by Anne Szustek
U.S. Treasury Secretary Tim Geithner says the economy is showing “some signs of stabilization”; institutional investors’ confidence is at a nine-month high and Wells Fargo announced a 53 percent increase in profits during Q1 2009.
U.S. Treasury Secretary Tim Geithner has already noticed “some signs of stabilization of declines in output and trade,” he said in a speech in front of the Economic Club in Washington, D.C. this morning. While acknowledging that the global economy is seeing “the most severe crisis in generations,” he gave a vote of confidence to policy adopted during the G20 summit of developed nations earlier this month. “We know we have a strong framework of policies to confront the crisis,” he continued, noting that the United States and U.S. companies played heavily into the current recession, thus carry some of the onus to fix it.
If financial services firm State Street’s survey is any indication, institutional investors feel up to the task of economic recovery. State Street’s global investor confidence index, which polls groups such as pensions and trust funds—namely, institutions that invest and play a key role in economic recovery—went up 9.4 points to 79.6, the highest it’s been since July. According to the index, all three regions surveyed showed greater confidence, with North American investors leading the way with a 10-point jump this past month to 70.2. “The data reveal that institutional investors have participated with some enthusiasm in the recent market recovery,” Ken Froot, Harvard professor and index co-developer, told Reuters.

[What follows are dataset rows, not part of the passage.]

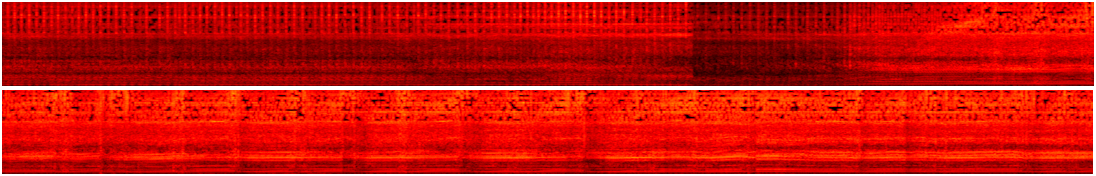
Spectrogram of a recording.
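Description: Gasoline brush cutter (string trimmer) engine catching and idling steadily. About a third of the way in it is throttled up to cutting speed and runs loud and high, rising and falling as the head cuts through grass.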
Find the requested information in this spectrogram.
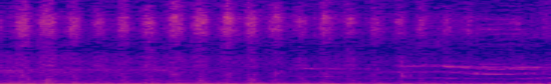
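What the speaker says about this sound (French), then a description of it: "je sais pas si vous entendez le chat miauler" A female cat in heat meows in drawn-out, wailing calls that rise and fall, clear and fairly close over a constant low background hum.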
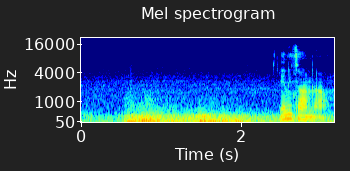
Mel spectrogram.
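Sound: thunder rumbling outside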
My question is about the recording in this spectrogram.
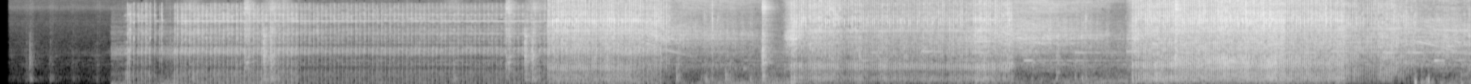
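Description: A jackhammer hammering in long, dense runs. It starts suddenly after a second or two of near silence, grows louder about a third of the way in, and is loudest again near the end.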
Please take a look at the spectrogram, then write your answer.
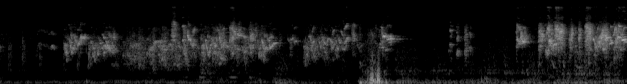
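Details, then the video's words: Group of budgerigars chirping, a dense chattering mix of warbled high notes with a brief thump partway through and short quieter gaps. "Beautiful Birds chirping sound"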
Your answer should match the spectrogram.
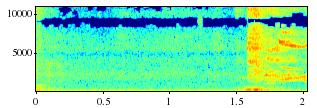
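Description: A man's high-pitched laugh starting about one and a half seconds in, over a low steady hum.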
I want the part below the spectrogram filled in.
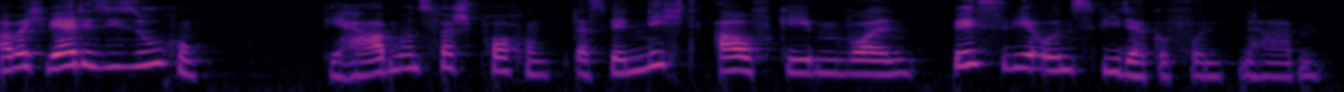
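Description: A woman voicing a gentle, friendly blind male giant with a beard, speaking calmly in a storybook. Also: mid-range voice, moderate pace, lightly acted. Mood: earnest.

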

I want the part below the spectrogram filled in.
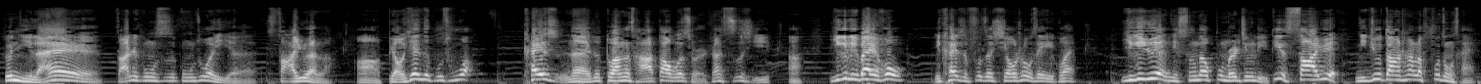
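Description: Lively Northeastern Chinese man telling jokes. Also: fairly high pitch, normal speed, breathy edge, faint music behind. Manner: chatty, acts out voices in stories. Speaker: podcast host telling jokes. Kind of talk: casual comic storytelling.

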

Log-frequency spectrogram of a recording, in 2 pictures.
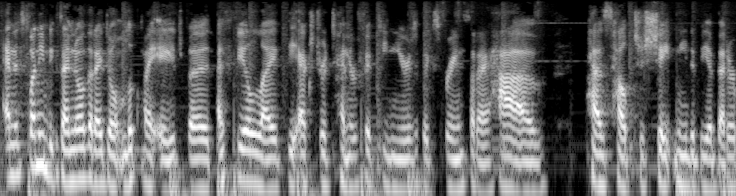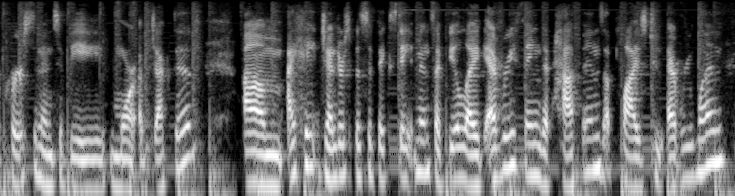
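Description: A woman's voice: rumbling low, brisk, faint music behind. A middle-aged woman from Jamaica, a podcast guest, speaking earnestly and laughing readily in casual conversation. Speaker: podcast guest, sex and relationship content creator.

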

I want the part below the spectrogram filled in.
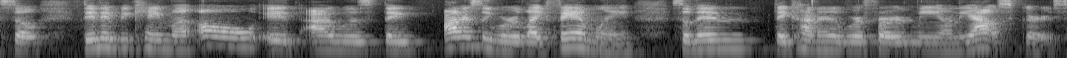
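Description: A woman, a stylist chatting candidly in an interview and acting out quotes with lively turns. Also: sits low. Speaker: stylist and entrepreneur. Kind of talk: casual interview storytelling.

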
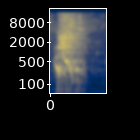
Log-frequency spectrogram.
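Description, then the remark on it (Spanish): A single loud sneeze: a sharp explosive burst that trails off into a breathy fade within half a second, with no talking. “Perdón. Salud.”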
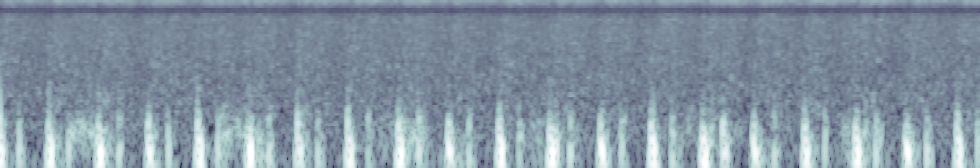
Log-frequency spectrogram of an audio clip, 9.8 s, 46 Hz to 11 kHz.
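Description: Fast, regular paired heart thumps at about 120 beats a minute after exercise, a normal response to exertion.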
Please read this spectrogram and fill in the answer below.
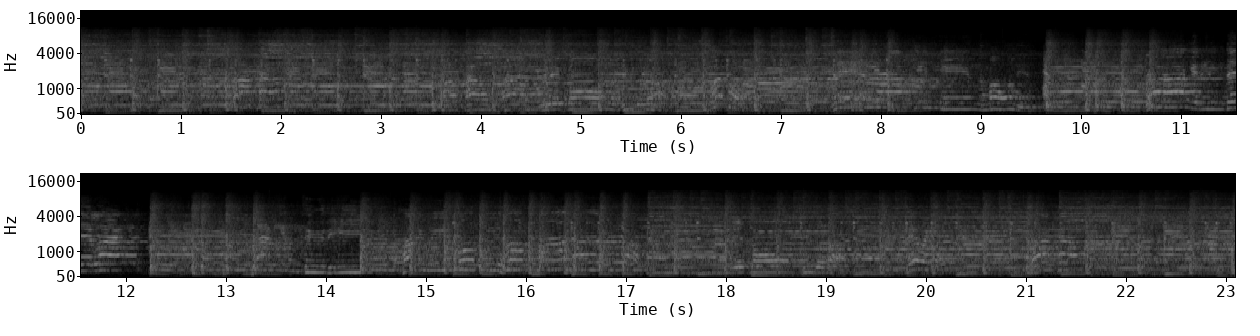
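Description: Live rock and roll band playing a song, with electric guitar and drum kit.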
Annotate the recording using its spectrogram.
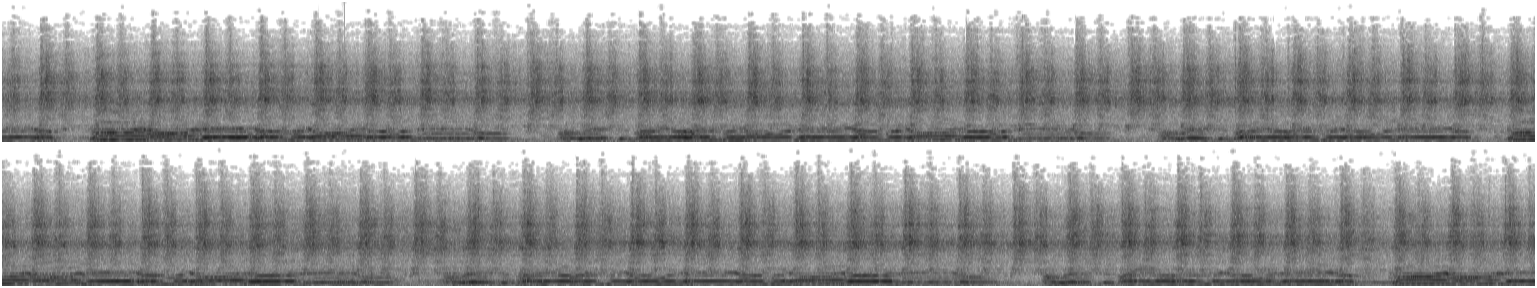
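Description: Southern California Native American bird songs: a group of men singing in unison in repeated phrases of several seconds with short breaks, over gourd rattles shaken in a steady, rapid beat.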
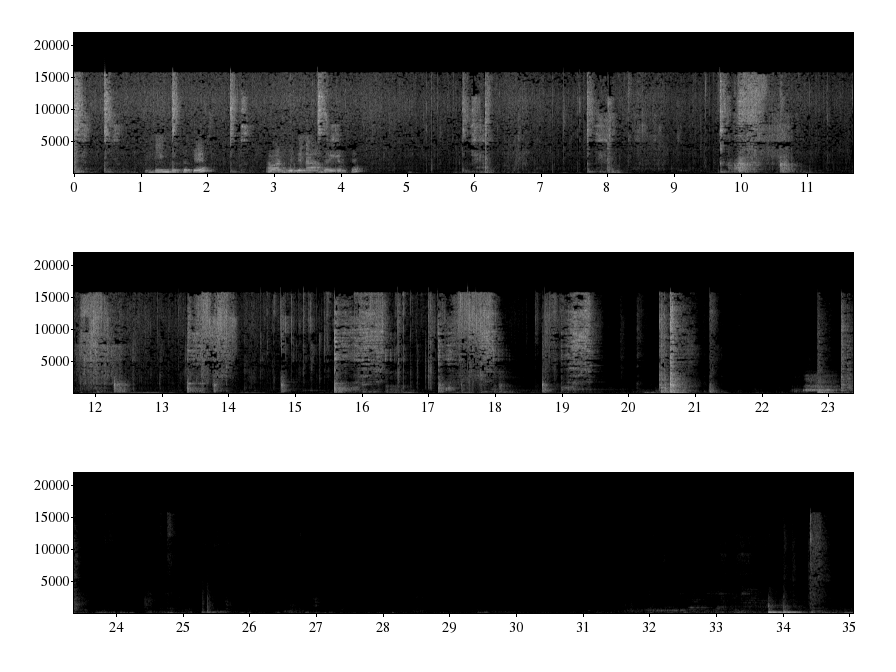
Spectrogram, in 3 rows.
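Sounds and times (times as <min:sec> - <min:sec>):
hot oil sizzling: 0:00.0 - 0:19.5
spatula scraping in a wok: 0:00.0 - 0:19.6.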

Mortgages are getting some love in the form of Wells Fargo’s 53 percent year-on-year growth in first-quarter profits. Customers looking to refinance are taking advantage of historically low mortgage rates; the bank has written more than $100 billion in mortgages during the first three months of this year. A near-doubling of revenue to $21 billion helped the bank sock away enough money to take care of at least a year’s worth of losses from nonperforming loans.